Stored entries:
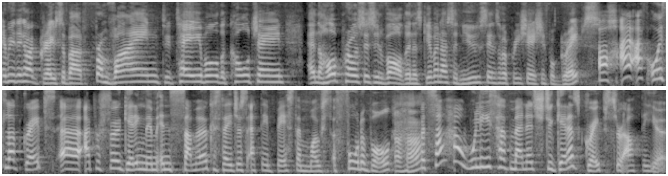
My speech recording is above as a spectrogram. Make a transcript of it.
everything about grapes, about from vine to table, the cold chain, and the whole process involved. And it's given us a new sense of appreciation for grapes. Oh, I, I've always loved grapes. Uh, I prefer getting them in summer because they're just at their best and most affordable. Uh-huh. But somehow Woolies have managed to get us grapes throughout the year.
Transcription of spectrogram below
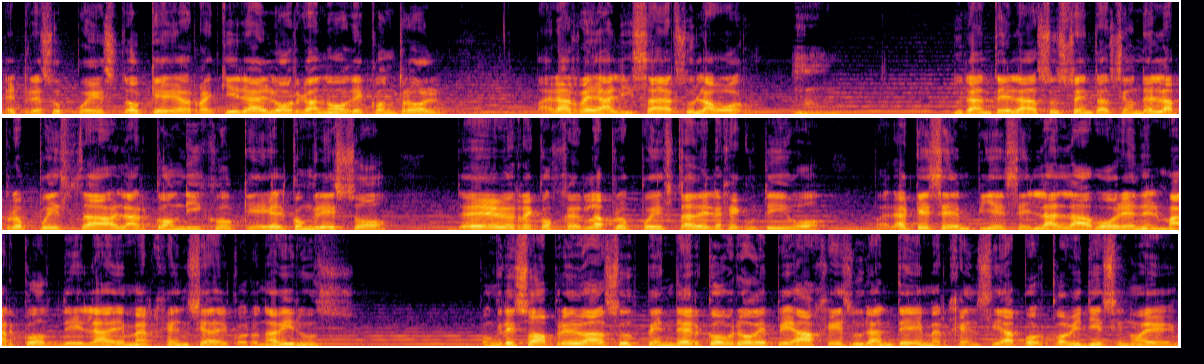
el presupuesto que requiera el órgano de control para realizar su labor. Durante la sustentación de la propuesta, Alarcón dijo que el Congreso debe recoger la propuesta del Ejecutivo para que se empiece la labor en el marco de la emergencia del coronavirus. Congreso aprueba suspender cobro de peajes durante emergencia por COVID-19.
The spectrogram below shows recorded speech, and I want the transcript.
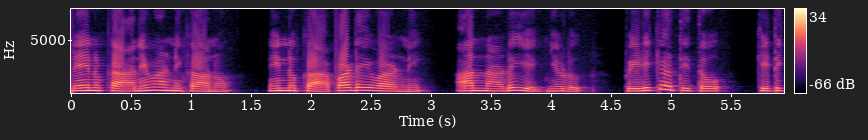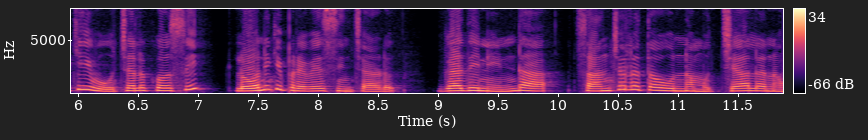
నేను కానివాణ్ణి కాను. నిన్ను కాపాడేవాణ్ణి అన్నాడు యజ్ఞుడు. పిడికత్తితో కిటికీ ఊచలు కోసి లోనికి ప్రవేశించాడు. గది నిండా సంచులతో ఉన్న ముత్యాలను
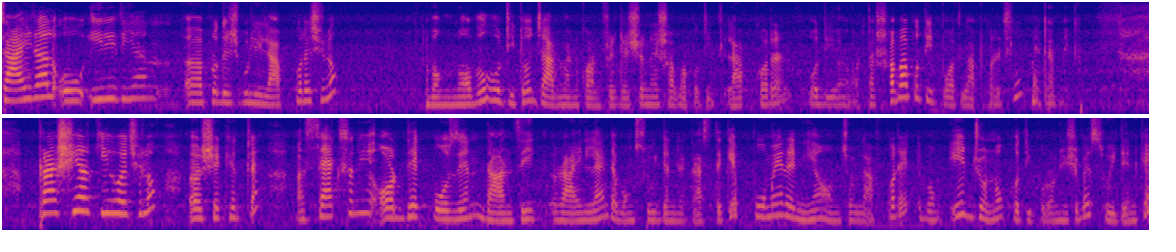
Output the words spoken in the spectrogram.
টাইরাল ও ইরিডিয়ান আহ, প্রদেশগুলি লাভ করেছিল। এবং নবগঠিত জার্মান কনফেডারেশনের সভাপতি লাভ করেন অর্থাৎ সভাপতির পদ লাভ করেছিলেন মেটারনিক। প্রাশিয়ার কি হয়েছিল? সেক্ষেত্রে স্যাক্সনি অর্ধেক পোজেন, ডানজিক, রাইনল্যান্ড এবং সুইডেনের কাছ থেকে পোমেরেনিয়া অঞ্চল লাভ করে এবং এর জন্য ক্ষতিপূরণ হিসেবে সুইডেনকে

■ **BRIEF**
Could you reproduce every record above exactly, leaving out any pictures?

■ **RESULT OF THE TASK**
My speech recording is above as a spectrogram. Make a transcript of it.
everything about grapes, about from vine to table, the cold chain, and the whole process involved. And it's given us a new sense of appreciation for grapes. Oh, I, I've always loved grapes. Uh, I prefer getting them in summer because they're just at their best and most affordable. Uh-huh. But somehow Woolies have managed to get us grapes throughout the year.
Transcription of spectrogram below
el presupuesto que requiera el órgano de control para realizar su labor. Durante la sustentación de la propuesta, Alarcón dijo que el Congreso debe recoger la propuesta del Ejecutivo para que se empiece la labor en el marco de la emergencia del coronavirus. Congreso aprueba suspender cobro de peajes durante emergencia por COVID-19.
The spectrogram below shows recorded speech, and I want the transcript.
నేను కానివాణ్ణి కాను. నిన్ను కాపాడేవాణ్ణి అన్నాడు యజ్ఞుడు. పిడికత్తితో కిటికీ ఊచలు కోసి లోనికి ప్రవేశించాడు. గది నిండా సంచులతో ఉన్న ముత్యాలను
Output the words spoken in the spectrogram.
টাইরাল ও ইরিডিয়ান আহ, প্রদেশগুলি লাভ করেছিল। এবং নবগঠিত জার্মান কনফেডারেশনের সভাপতি লাভ করেন অর্থাৎ সভাপতির পদ লাভ করেছিলেন মেটারনিক। প্রাশিয়ার কি হয়েছিল? সেক্ষেত্রে স্যাক্সনি অর্ধেক পোজেন, ডানজিক, রাইনল্যান্ড এবং সুইডেনের কাছ থেকে পোমেরেনিয়া অঞ্চল লাভ করে এবং এর জন্য ক্ষতিপূরণ হিসেবে সুইডেনকে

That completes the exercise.